MCIA Secured gives bike buyers the chance to see just how much work a manufacturer has put into making their new investment as resistant to theft as possible.

As we all know, the more security you use, the less chance there is of your bike being stolen. In fact, based on research by Bennetts, using a disc lock makes your machine three times less likely to be stolen, while heavy duty kit can make it less likely to be stolen than a car. For reviews of the best security products, click here.

MCIA Secured gives motorcycles a rating out of five stars (three stars for bikes of 125cc or less), based on the following being fitted to a new bike as standard:

  • A steering lock that meets the UNECE 62 standard
  • An ignition immobiliser system
  • A vehicle marking system
  • An alarm system
  • A vehicle tracking system with subscription

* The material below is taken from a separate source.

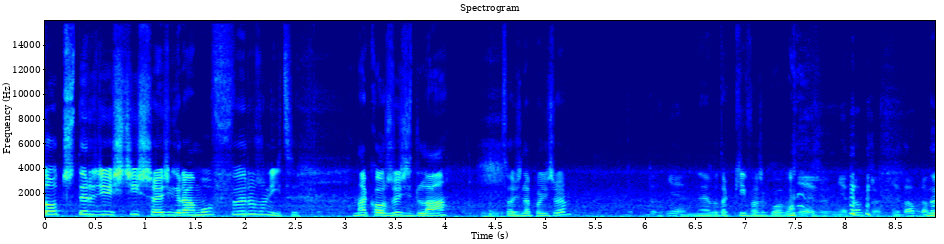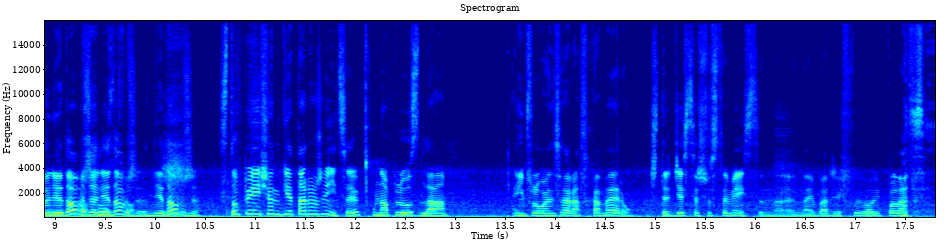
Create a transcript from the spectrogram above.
146 gramów różnicy. Na korzyść dla... Co źle policzyłem? Nie, Nie, bo tak kiwasz głową. nie, że niedobrze, niedobrze. No niedobrze, niedobrze, niedobrze. 150 gieta różnicy na plus dla influencera z kamerą. 46 miejsce, na, najbardziej wpływowi Polacy.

The higher the star rating, the better the security, so always ask your dealer what rating your bike has and compare it to other machines on your shortlist.